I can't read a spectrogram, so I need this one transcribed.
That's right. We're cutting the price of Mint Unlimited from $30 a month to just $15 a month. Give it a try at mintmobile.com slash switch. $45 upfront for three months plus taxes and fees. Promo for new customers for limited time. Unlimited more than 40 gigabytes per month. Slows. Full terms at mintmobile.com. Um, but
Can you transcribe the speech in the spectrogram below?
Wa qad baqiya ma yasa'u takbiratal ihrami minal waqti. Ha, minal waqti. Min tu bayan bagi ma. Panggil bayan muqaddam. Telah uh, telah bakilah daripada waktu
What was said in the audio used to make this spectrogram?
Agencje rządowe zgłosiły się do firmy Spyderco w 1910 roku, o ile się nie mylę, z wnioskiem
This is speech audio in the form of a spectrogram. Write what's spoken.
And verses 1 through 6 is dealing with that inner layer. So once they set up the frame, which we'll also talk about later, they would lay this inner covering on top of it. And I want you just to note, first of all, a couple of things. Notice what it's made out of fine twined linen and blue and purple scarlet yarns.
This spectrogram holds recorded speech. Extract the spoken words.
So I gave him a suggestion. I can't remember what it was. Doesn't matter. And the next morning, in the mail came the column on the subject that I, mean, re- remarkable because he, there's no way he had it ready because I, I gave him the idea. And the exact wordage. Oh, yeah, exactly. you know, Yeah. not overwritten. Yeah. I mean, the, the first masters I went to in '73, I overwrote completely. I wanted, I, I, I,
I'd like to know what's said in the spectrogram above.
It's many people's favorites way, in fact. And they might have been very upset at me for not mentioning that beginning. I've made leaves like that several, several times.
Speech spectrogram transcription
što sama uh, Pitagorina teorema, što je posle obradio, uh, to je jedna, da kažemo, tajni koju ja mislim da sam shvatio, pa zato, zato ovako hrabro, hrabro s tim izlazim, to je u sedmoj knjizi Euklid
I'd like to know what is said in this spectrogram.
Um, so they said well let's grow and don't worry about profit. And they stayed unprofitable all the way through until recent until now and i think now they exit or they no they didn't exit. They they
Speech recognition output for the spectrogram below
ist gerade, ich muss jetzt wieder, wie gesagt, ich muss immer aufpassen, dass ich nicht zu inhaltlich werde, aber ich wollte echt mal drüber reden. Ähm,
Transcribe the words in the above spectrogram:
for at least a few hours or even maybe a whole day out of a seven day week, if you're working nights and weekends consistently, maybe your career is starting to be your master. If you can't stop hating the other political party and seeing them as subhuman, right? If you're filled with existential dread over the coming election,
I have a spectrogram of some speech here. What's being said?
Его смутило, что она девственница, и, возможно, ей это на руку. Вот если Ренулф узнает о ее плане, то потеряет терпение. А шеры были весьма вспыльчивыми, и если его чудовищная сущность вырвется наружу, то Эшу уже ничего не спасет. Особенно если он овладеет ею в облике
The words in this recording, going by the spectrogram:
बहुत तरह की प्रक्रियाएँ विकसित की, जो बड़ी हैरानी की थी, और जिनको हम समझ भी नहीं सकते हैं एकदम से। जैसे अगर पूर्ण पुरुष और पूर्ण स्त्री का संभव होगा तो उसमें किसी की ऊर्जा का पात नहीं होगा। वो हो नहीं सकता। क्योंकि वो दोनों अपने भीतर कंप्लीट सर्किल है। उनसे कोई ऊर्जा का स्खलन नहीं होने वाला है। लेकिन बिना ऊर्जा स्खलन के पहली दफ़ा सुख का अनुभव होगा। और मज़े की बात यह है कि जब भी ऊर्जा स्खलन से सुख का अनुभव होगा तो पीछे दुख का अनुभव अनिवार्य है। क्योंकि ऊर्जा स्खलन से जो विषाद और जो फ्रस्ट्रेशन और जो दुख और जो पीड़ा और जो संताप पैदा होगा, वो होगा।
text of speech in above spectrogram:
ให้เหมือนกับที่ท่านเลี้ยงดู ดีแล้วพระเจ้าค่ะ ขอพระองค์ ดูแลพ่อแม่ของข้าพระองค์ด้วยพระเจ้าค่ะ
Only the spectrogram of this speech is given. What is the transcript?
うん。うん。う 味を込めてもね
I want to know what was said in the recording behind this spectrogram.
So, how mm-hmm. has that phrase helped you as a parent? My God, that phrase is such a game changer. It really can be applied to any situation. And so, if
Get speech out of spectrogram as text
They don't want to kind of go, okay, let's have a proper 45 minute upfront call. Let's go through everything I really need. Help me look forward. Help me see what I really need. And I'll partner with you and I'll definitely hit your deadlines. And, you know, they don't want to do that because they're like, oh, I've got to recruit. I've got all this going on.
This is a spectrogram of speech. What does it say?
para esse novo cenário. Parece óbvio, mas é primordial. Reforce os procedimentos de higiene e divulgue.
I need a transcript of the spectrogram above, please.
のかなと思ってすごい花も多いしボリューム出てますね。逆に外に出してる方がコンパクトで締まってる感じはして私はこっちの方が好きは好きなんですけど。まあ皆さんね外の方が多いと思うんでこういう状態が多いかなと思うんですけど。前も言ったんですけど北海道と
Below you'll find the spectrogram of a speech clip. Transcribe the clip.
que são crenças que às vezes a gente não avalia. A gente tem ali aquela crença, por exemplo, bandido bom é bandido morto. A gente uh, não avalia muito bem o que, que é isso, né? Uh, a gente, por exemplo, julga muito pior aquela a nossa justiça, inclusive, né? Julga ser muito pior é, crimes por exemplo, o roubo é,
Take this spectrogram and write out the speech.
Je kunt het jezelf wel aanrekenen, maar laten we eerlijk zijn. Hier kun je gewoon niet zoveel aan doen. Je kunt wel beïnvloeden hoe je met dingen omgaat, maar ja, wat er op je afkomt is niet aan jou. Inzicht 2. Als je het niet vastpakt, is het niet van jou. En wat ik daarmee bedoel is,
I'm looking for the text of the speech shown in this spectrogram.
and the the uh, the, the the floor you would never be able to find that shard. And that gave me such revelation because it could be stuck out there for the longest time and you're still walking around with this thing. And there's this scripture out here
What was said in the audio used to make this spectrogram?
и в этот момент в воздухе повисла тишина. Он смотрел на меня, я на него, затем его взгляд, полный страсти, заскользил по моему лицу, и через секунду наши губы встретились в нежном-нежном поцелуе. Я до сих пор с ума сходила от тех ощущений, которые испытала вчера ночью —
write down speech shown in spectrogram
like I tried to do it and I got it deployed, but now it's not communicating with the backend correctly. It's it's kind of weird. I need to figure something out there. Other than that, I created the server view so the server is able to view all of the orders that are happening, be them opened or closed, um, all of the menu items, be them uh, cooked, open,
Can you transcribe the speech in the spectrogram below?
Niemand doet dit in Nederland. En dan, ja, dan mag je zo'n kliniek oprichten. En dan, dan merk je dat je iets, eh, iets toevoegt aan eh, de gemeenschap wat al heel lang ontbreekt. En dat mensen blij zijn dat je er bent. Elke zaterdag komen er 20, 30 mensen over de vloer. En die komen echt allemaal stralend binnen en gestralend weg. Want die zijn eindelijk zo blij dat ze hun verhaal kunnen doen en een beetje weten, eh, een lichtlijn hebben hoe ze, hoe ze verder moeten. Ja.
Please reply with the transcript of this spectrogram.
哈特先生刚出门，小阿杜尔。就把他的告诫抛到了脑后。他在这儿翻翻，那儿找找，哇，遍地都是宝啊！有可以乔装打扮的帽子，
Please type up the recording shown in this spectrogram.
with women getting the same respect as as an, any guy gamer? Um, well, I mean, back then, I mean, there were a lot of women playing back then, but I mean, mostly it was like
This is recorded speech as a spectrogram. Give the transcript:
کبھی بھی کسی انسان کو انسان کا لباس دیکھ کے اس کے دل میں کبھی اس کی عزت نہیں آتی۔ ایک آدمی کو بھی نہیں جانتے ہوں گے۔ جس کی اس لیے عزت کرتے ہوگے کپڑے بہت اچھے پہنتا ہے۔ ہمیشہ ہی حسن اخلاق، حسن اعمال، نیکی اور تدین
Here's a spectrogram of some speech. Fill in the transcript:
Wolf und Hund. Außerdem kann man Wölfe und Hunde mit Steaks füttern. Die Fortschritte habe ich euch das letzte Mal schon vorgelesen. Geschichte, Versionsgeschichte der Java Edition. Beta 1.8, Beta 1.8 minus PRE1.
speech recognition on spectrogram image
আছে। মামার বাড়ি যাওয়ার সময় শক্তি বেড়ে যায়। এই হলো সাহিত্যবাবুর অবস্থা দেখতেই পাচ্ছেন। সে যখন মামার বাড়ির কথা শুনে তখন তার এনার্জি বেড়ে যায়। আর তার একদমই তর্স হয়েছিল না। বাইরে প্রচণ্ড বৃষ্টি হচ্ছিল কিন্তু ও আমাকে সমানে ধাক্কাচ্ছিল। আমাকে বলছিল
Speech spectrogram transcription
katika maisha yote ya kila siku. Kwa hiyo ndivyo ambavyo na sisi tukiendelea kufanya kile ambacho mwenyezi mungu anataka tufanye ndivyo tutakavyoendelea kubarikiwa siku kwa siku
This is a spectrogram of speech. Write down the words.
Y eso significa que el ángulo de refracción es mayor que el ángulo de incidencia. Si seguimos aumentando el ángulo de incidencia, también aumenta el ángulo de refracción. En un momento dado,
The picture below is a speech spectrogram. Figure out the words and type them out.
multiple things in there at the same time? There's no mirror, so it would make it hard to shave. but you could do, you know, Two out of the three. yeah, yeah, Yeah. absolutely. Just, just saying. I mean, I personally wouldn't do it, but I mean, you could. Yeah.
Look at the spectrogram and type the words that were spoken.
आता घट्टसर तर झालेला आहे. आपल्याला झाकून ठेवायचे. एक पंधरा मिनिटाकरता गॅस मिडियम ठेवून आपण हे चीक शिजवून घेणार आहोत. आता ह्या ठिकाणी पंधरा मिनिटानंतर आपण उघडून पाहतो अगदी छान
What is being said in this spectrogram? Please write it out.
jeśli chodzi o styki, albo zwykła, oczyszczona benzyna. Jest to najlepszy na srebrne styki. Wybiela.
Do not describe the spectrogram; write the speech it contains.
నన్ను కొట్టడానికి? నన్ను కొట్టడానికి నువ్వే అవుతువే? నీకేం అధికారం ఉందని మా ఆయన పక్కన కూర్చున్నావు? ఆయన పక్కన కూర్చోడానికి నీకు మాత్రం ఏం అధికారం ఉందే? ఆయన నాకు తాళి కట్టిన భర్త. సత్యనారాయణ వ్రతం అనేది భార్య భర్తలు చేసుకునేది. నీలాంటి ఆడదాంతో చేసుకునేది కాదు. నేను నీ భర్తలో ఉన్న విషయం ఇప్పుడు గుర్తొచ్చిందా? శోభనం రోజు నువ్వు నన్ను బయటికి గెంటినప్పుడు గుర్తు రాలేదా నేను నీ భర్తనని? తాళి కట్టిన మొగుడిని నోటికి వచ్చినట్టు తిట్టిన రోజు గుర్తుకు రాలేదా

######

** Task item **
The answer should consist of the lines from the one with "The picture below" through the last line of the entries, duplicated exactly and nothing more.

** Answer box **
The picture below is a speech spectrogram. Figure out the words and type them out.
multiple things in there at the same time? There's no mirror, so it would make it hard to shave. but you could do, you know, Two out of the three. yeah, yeah, Yeah. absolutely. Just, just saying. I mean, I personally wouldn't do it, but I mean, you could. Yeah.
Look at the spectrogram and type the words that were spoken.
आता घट्टसर तर झालेला आहे. आपल्याला झाकून ठेवायचे. एक पंधरा मिनिटाकरता गॅस मिडियम ठेवून आपण हे चीक शिजवून घेणार आहोत. आता ह्या ठिकाणी पंधरा मिनिटानंतर आपण उघडून पाहतो अगदी छान
What is being said in this spectrogram? Please write it out.
jeśli chodzi o styki, albo zwykła, oczyszczona benzyna. Jest to najlepszy na srebrne styki. Wybiela.
Do not describe the spectrogram; write the speech it contains.
నన్ను కొట్టడానికి? నన్ను కొట్టడానికి నువ్వే అవుతువే? నీకేం అధికారం ఉందని మా ఆయన పక్కన కూర్చున్నావు? ఆయన పక్కన కూర్చోడానికి నీకు మాత్రం ఏం అధికారం ఉందే? ఆయన నాకు తాళి కట్టిన భర్త. సత్యనారాయణ వ్రతం అనేది భార్య భర్తలు చేసుకునేది. నీలాంటి ఆడదాంతో చేసుకునేది కాదు. నేను నీ భర్తలో ఉన్న విషయం ఇప్పుడు గుర్తొచ్చిందా? శోభనం రోజు నువ్వు నన్ను బయటికి గెంటినప్పుడు గుర్తు రాలేదా నేను నీ భర్తనని? తాళి కట్టిన మొగుడిని నోటికి వచ్చినట్టు తిట్టిన రోజు గుర్తుకు రాలేదా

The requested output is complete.